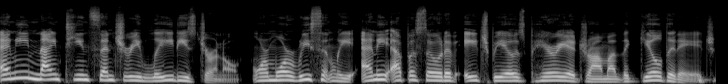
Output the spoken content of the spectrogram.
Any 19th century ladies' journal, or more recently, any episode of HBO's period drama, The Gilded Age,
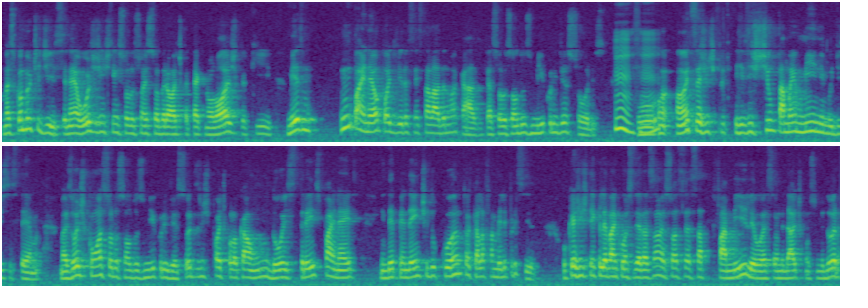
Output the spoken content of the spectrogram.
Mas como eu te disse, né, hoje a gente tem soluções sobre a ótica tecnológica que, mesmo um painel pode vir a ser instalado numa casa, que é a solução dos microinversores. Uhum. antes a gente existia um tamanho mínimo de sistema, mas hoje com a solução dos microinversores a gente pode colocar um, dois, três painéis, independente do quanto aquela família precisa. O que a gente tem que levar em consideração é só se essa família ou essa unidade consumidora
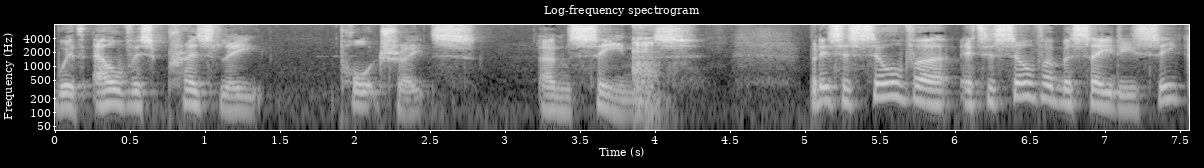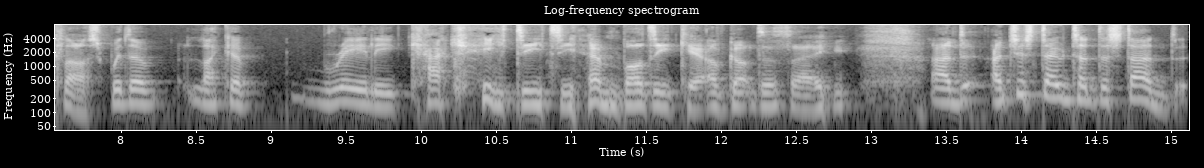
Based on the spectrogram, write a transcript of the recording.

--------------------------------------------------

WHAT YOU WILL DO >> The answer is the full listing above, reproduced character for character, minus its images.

ANSWER FOR THE TASK >>
Output the spoken content of the spectrogram.
Any 19th century ladies' journal, or more recently, any episode of HBO's period drama, The Gilded Age,
Output the spoken content of the spectrogram.
Mas como eu te disse, né, hoje a gente tem soluções sobre a ótica tecnológica que, mesmo um painel pode vir a ser instalado numa casa, que é a solução dos microinversores. Uhum. antes a gente existia um tamanho mínimo de sistema, mas hoje com a solução dos microinversores a gente pode colocar um, dois, três painéis, independente do quanto aquela família precisa. O que a gente tem que levar em consideração é só se essa família ou essa unidade consumidora
Based on the spectrogram, write a transcript of the recording.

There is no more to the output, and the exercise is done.